  • As to Nausiphanes ‘The mollusk,’ ‘The illiterate,’ ‘The cheat,’ ‘The harlot,' we have the following from DeWitt's EAHP chapter three: How long Epicurus sojourned with Nausiphanes it is impossible to say, but the duration of the discipleship was certainly long enough to engender exceptional bitterness of feeling. Cicero records in a malicious moment that being "on the spot," as it were, and unable to deny obligation, Epicurus assailed his teacher with all sorts of insulting epithets. This stateme…
  • As to the followers of Plato being 'Flatterers of Dionysus,’ we have this from DeWitt's EAHP chapter fourteen: Outside of the popular assembly parresia signified the expression of the speaker's opinion without regard for the feelings of others, and it might mean defiance. Epicurus was exemplifying it when he publicly assailed the Platonists, who in his youth were enjoying a monopoly of favor. He called them "flatterers of Dionysus," and the "deep-voiced." 20 The latter was a term of derision sim…
  • As to Plato being "the Golden man" we have this from EAHP chapter five: "The Platonists, however, could not boast of innocence themselves, because their own Arcesilaus was on record as hailing the founders of the school as "almost gods or relics of the race of gold." 46 Thus Epicurus, when dubbing Plato "the Golden," was possibly mocking his followers and not merely deriding his division of mankind on the basis of iron, silver, and gold."
  • (Quote from Don) I would expect nothing less, and I am looking forward to it! When we are insulting people we want to do it as precisely as possible!
  • More seriously, I really would like to see what we can develop as to the details on each of these, as I think it's a really helpful way to triangulate on exactly where Epicurus was coming from and what flaws he saw in opposing philosophies. I know for example that by now we're pretty used to seeing Epicurus worked up to oppose Plato, but I think a lot of us are surprised to see the same kind of opposition (or even worse?) to Aristotle. Same goes with Pyrrho, because many people consider Epicurus…

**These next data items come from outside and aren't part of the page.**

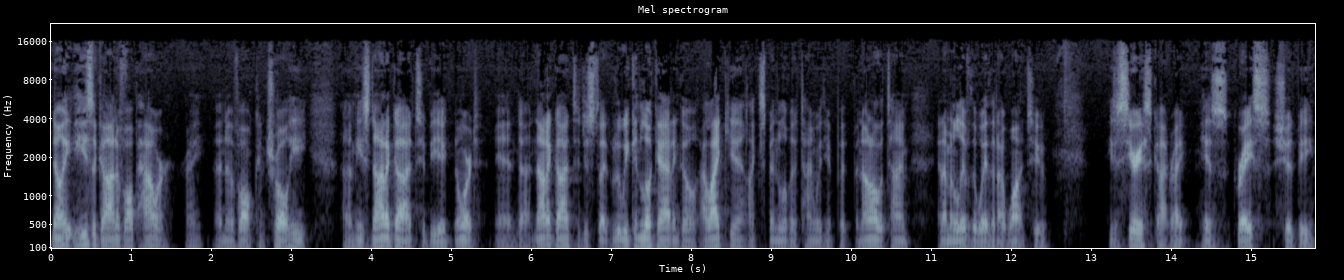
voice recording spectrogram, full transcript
No, he, he's a God of all power, right, and of all control. He, um, he's not a God to be ignored, and uh, not a God to just like we can look at and go, I like you, I like to spend a little bit of time with you, but but not all the time, and I'm going to live the way that I want to. He's a serious God, right? His grace should be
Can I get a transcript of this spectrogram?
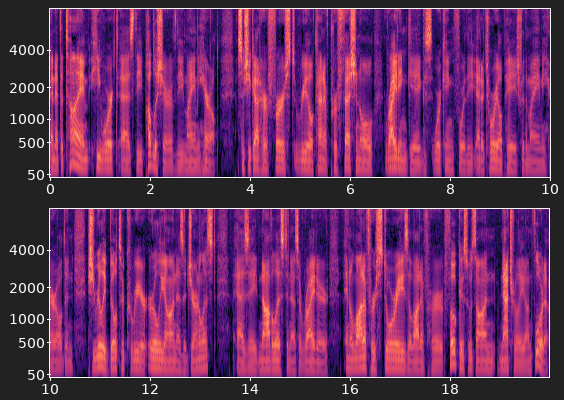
And at the time, he worked as the publisher of the Miami Herald. So she got her first real kind of professional writing gigs working for the editorial page for the Miami Herald. And she really built a career early on as a journalist, as a novelist, and as a writer. And a lot of her stories, a lot of her focus was on naturally on Florida,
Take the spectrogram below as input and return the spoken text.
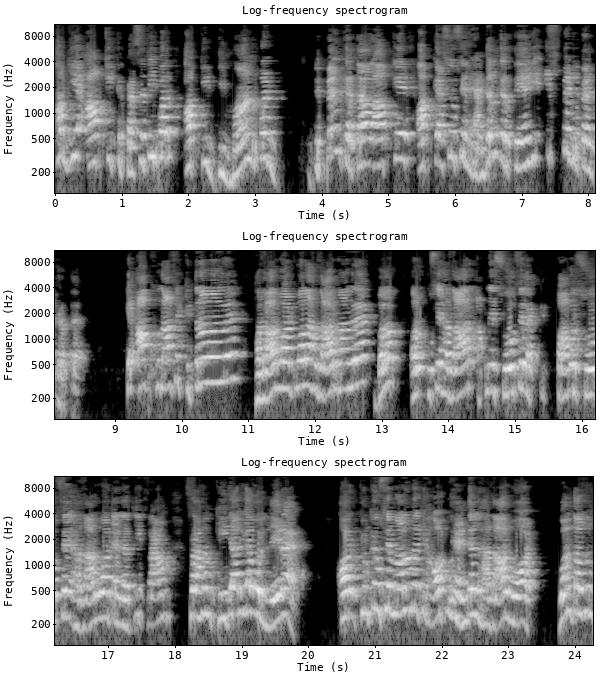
اب یہ آپ کی کیپیسٹی پر، آپ کی ڈیمانڈ پر ڈپینڈ کرتا ہے اور آپ کے، آپ کیسے اسے ہینڈل کرتے ہیں، یہ اس پہ ڈپینڈ کرتا ہے کہ آپ خدا سے کتنا مانگ رہے ہیں۔ ہزار واٹ والا ہزار مانگ رہا ہے، بلب، اور اسے ہزار اپنے سور سے الیکٹرک پاور سور سے ہزار واٹ انرجی فراہم فراہم کی جا رہی ہے، وہ لے رہا ہے۔ اور کیونکہ اسے معلوم ہے کہ ہاؤ ٹو ہینڈل ہزار واٹ ون تھاؤزینڈ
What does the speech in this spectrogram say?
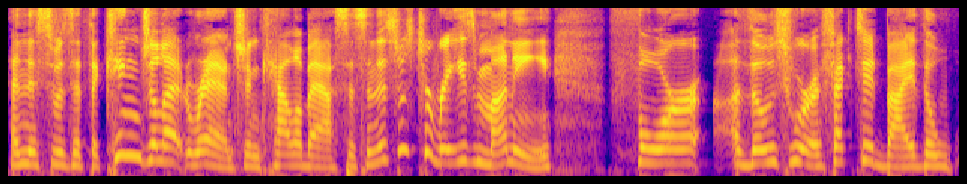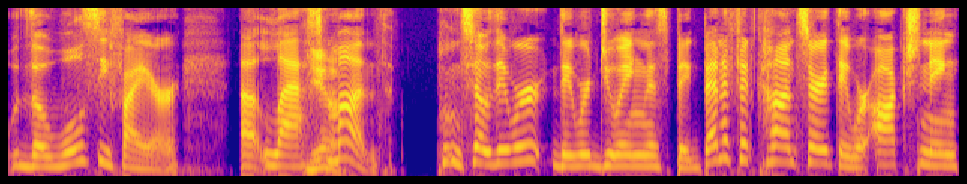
And this was at the King Gillette Ranch in Calabasas. And this was to raise money for those who were affected by the, the Woolsey fire uh, last Yeah. month. So they were they were doing this big benefit concert. They were auctioning.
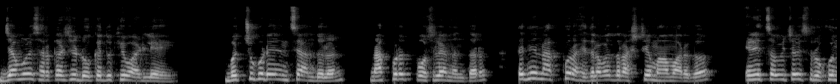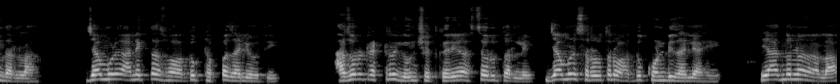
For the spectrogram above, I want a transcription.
ज्यामुळे सरकारची डोकेदुखी वाढली आहे. बच्चू कुडे यांचे आंदोलन नागपुरात पोहोचल्यानंतर त्यांनी नागपूर हैदराबाद राष्ट्रीय महामार्ग एन एच चव्वेचाळीस रोखून धरला ज्यामुळे अनेक तास वाहतूक ठप्प झाली होती. हजारो ट्रॅक्टर घेऊन शेतकरी रस्त्यावर उतरले ज्यामुळे सर्वत्र वाहतूक कोंडी झाली आहे. या आंदोलनाला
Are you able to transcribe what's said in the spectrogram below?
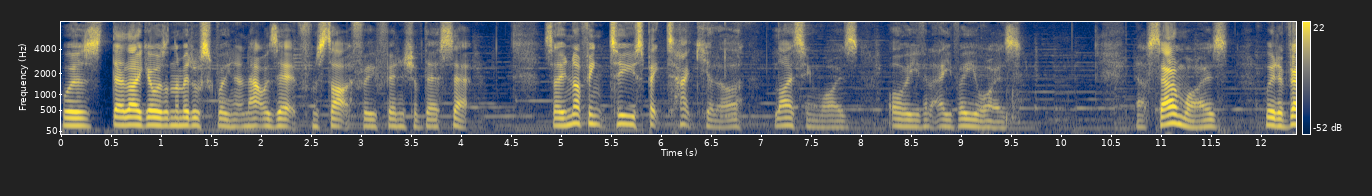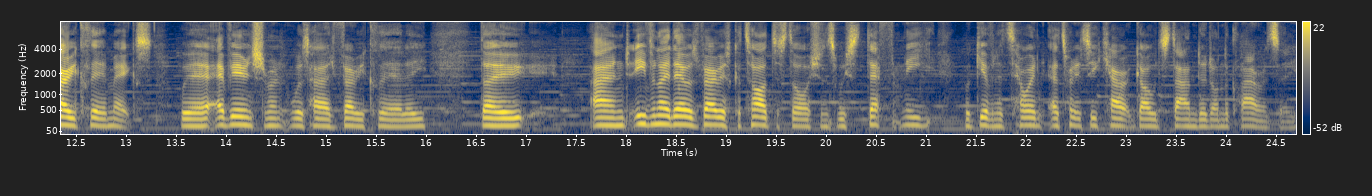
was their logo was on the middle screen and that was it from start through finish of their set so nothing too spectacular lighting wise or even AV wise. Now sound wise, we had a very clear mix where every instrument was heard very clearly, though and even though there was various guitar distortions, we definitely were given a, 20, a 22 karat gold standard on the clarity.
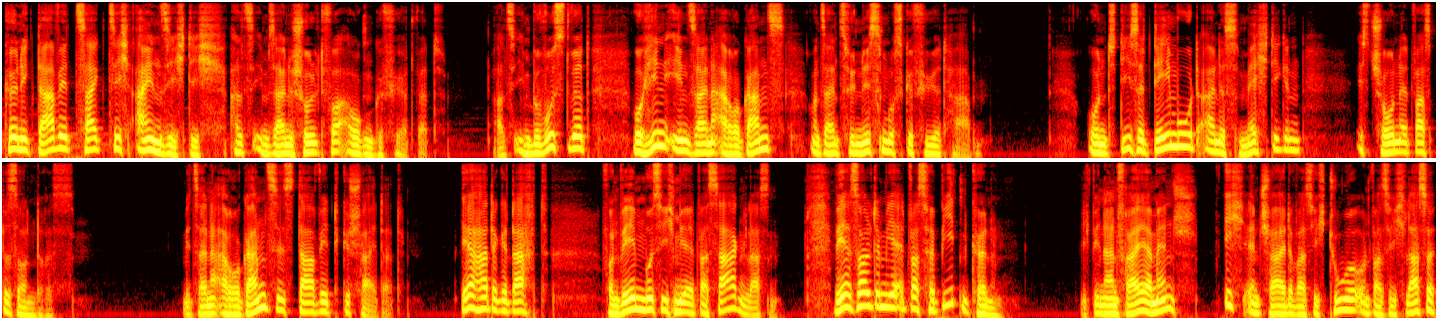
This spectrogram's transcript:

  • One source of analysis of this list is David Sedley's "Epicurus and His Professional Rivals" in which Sedley argues that these statements are in the most part not disaparaging at all, but indeed can be seen in some cases as praise! This appears to be in contradiction of the position of Bignone, who unfortunately I don't think we have in English. My view is that Diogenes Laertius can hardly fail to have realized that the way he was recounting the story implied that he expected the reader to take …